Just when you thought he was out…
disgraced former Governor Andrew Cuomowho resigned last summer and faces impeachment charges scathing serial report on sexual harassment by the Attorney General, could pose a serious challenge to his successor, Governor Kathy Hochula new poll has revealed.
Cuomo would be just 4 points behind his former running mate if he entered the Democratic main race to retake the governorship Emerson College/The Hill survey disclosed.
Hochul rallies 37 percent of Democratic primary voters to 33 percent for Cuomo in the hypothetical match, the poll says.
About 16 percent of Democrats said they were undecided or voting another candidate, while 7 percent of Democrats favored Long Island Rep. Tom Suozzi and 4 percent supported Jumaane Williams, New York City public advocate.
The poll was a mixed bag for Cuomo, who resigned last August under threat of impeachment after a state investigative report released by Attorney General Letitia James concluded he molested or abused 11 women, including staff members in his service. He has denied wrongdoing.
Cuomo would certainly have been running for a fourth term before he was caught in a scandal.
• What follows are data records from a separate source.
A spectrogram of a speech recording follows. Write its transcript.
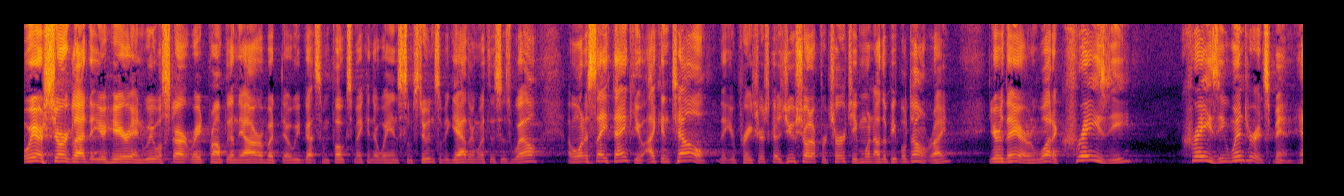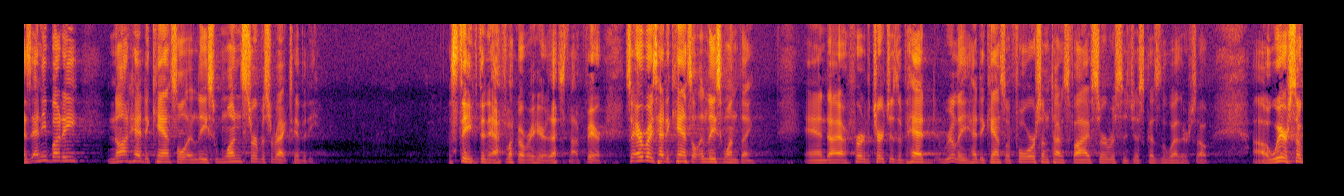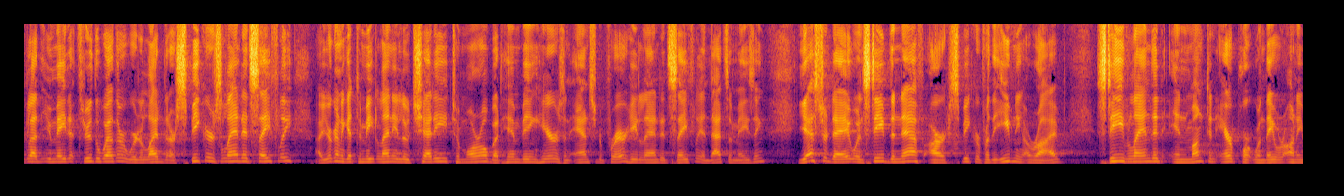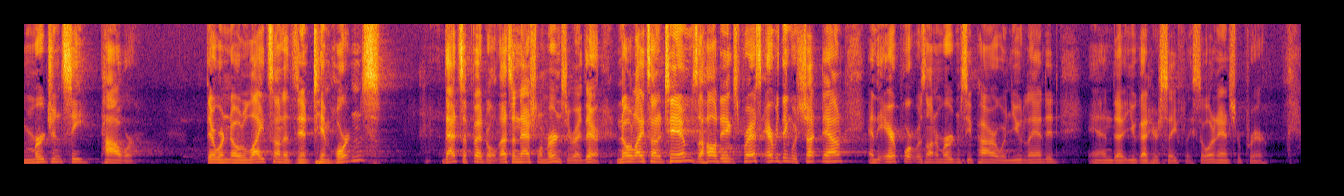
We are sure glad that you're here, and we will start right promptly on the hour. But uh, we've got some folks making their way in. Some students will be gathering with us as well. I want to say thank you. I can tell that you're preachers because you showed up for church even when other people don't, right? You're there, and what a crazy, crazy winter it's been. Has anybody not had to cancel at least one service or activity? Steve didn't have look over here. That's not fair. So everybody's had to cancel at least one thing. And I've heard of churches have had really had to cancel four, sometimes five services just because of the weather. So uh, we're so glad that you made it through the weather. We're delighted that our speakers landed safely. Uh, you're going to get to meet Lenny Luchetti tomorrow, but him being here is an answer to prayer. He landed safely, and that's amazing. Yesterday, when Steve DeNeff, our speaker for the evening, arrived, Steve landed in Moncton Airport when they were on emergency power. There were no lights on at Tim Hortons. That's a federal, that's a national emergency right there. No lights on at Tim's, the Holiday Express, everything was shut down, and the airport was on emergency power when you landed and uh, you got here safely. So, what an answer to prayer.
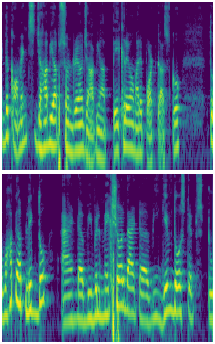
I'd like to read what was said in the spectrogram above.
in the comments जहाँ भी आप सुन रहे हो जहाँ भी आप देख रहे हो हमारे पॉडकास्ट को। तो वहाँ पे आप लिख दो and uh, we will make sure that uh, we give those tips to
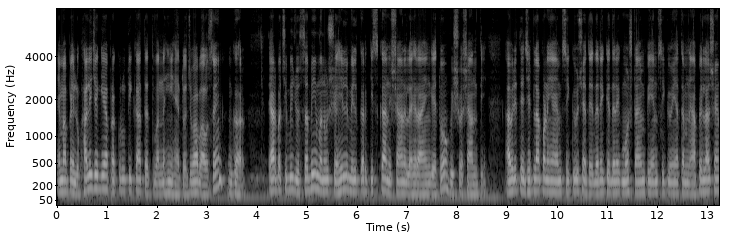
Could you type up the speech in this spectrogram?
એમાં પહેલું, ખાલી જગ્યા પ્રકૃતિ કા તત્વ નહીં હે તો જવાબ આવશે ઘર. ત્યાર પછી બીજું, સભી મનુષ્ય હિલ મિલકર કિસકા નિશાન લહેરાએંગે તો વિશ્વ શાંતિ. આવી રીતે જેટલા પણ અહીંયા એમસીક્યુ છે તે દરેકે દરેક મોસ્ટ આઈએમપી એમસીક્યુ અહીંયા તમને આપેલા છે.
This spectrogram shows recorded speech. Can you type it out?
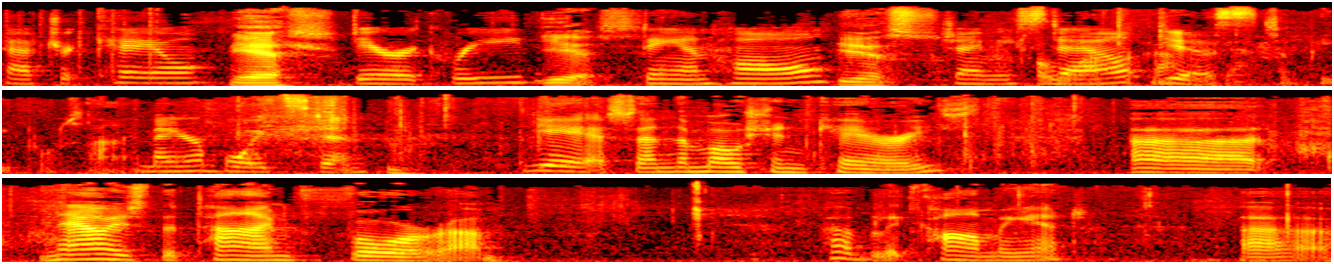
Patrick Cale. Yes. Derek Reed. Yes. Dan Hall. Yes. Jamie Oh, Stout. forgot Yes. got some people signed. Mayor Boydston. Yes, and the motion carries. Uh, Now is the time for um, public comment, Uh,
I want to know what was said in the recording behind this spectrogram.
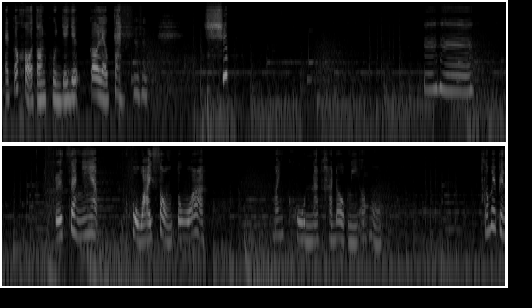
แอดก็ขอตอนคูณเยอะๆ ก็แล้วกันชึบอือหือหรือจะเงียบโอ้โหวายสองตัว ไม่คูณนะคะ ดอกนี้ โอ้โห ก็ไม่เป็น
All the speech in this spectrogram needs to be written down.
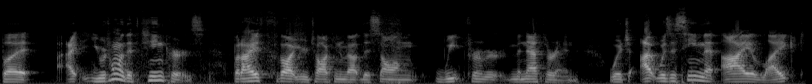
but I, you were talking about the tinkers but i thought you were talking about the song weep for Manetheren which I, was a scene that i liked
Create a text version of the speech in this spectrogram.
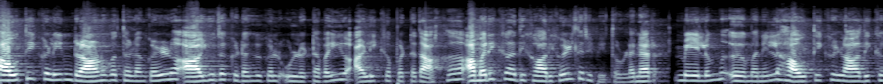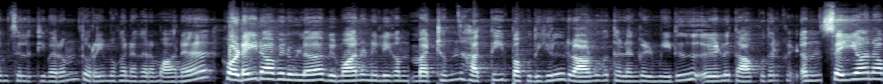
ஹவுதிகளின் ராணுவ தளங்கள் ஆயுத கிடங்குகள் உள்ளிட்டவை அளிக்கப்பட்டதாக அமெரிக்க அதிகாரிகள் தெரிவித்துள்ளனர். மேலும் ஏமனில் ஹவுதிகள் ஆதிக்கம் செலுத்தி வரும் துறைமுக நகரமான ஹொடைடாவில் உள்ள விமான நிலையம் மற்றும் ஹத்தி பகுதியில் ராணுவ தளங்கள் மீது ஏழு தாக்குதல்களும் செய்யானா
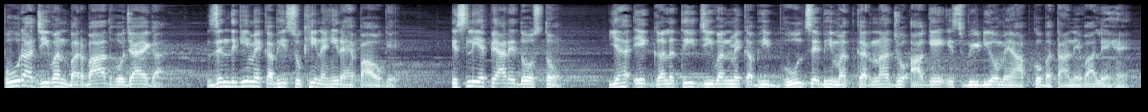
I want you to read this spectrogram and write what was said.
पूरा जीवन बर्बाद हो जाएगा, ज़िंदगी में कभी सुखी नहीं रह पाओगे। इसलिए प्यारे दोस्तों, यह एक गलती जीवन में कभी भूल से भी मत करना, जो आगे इस वीडियो में आपको बताने वाले हैं।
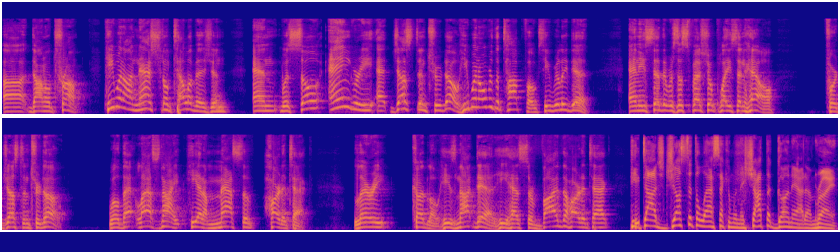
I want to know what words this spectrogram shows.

However, the poll found that nearly two-thirds of all New York voters — 63 percent — believe Cuomo should not return to public office, while 24 percent believe he should, while the rest has no opinion on it.
In the hypothetical primary, Cuomo had the support of 59 percent of black voters, by far the highest of any candidate.
Hochul had the greatest support among white and Hispanic voters — 51 percent and 50 percent, respectively.
No wonder Cuomo made his first public speaking appearance at a predominantly black church in Brooklyn – God’s Battalion of Prayer in East Flatbush – where he did not repent for his sins but instead blamed others for his downfall.
Cuomo is also spending some of his $16 million in remaining campaign funds in TV spots Attacking James’ report and preserving his innocence.
“While voters trust the poll’s findings and don’t want Cuomo returning to office, he still has significant support from a base of Democratic primary voters,” said Spencer Kimball, executive director of the Emerson College Poll.
Kimball said he wasn’t surprised by the scandal-stricken Cuomo’s strong performance.
“When he resigned, I noticed that he still had a strong base of support that seemed ready to fight for him … but he resigned. These current numbers suggest the base is still with him and he could win by a majority in a multi-candidate field,” Kimball said.
“I think he would have more trouble winning a primary one-on-one.”
Cuomo has argued James’ report was a political hit.
But voters have a different opinion.
Of all voters, 59 percent say they trust the findings of James’ inquiry into Cuomo’s sexual harassment allegations, while just 23 percent disagree, although support has slipped from 64 percent last August.
A solid majority of voters – 60 percent – think the inquiry was a serious attempt to find out what really happened to Cuomo’s treatment of women, while 38 percent said it was politically motivated.
For Democrats, the range is narrowing — 54 percent said the probe was legitimate, while 43 percent believed it was politically motivated.
If Cuomo ran for attorney general again — a post he held before he was elected governor in 2010 — he would trail James by a larger 12-point margin, 45 percent to 33 percent among Democratic primary voters.
Hochul served as Cuomo’s lieutenant governor for six years before taking over the top position after resigning.
Without Cuomo in the mix, Hochul has a commanding lead among declared Democratic primary candidates — with 42 percent support, followed by Williams at 10 percent, Suozzi at 7 percent, and Paul Nichols at 5 percent. More than a quarter of Democrats — 27 percent — are undecided.
The primaries will be held on June 28, with 10-day early voting starting on June 18.
In the Republican primary for governor, Long Island Congressman Lee Zeldin leads with 27 percent support, followed by Andrew Giuliani with 17 percent, former Westchester County Executive Rob Astorino with 11 percent, businessman Harry Wilson with 6 percent, and Michael Carpinelli with 5 percent, Derrick Gibson with 3 percent and Kris Lord with 1 percent.
Nearly a quarter of GOP voters — 23 percent — are undecided and 7 percent plan to vote for someone else.
Emerson College/The Hill survey was conducted March 9-10, 2022. She polled 504 Democratic voters on primary questions with a margin of error of plus or minus 4.3 percentage points. The overall poll of 1,000 voters has a margin of error of plus or minus 3 percentage points. The poll polled 225 registered Republicans on the main question with a margin of error of plus or minus 6.5 percentage points.
The poll polled voters via automated phone calls and an online window.
https://nypost.com/2022/03/11/poll-finds-cuomo-can-still-challenge-hochul/ Polls show Cuomo can still challenge Hochul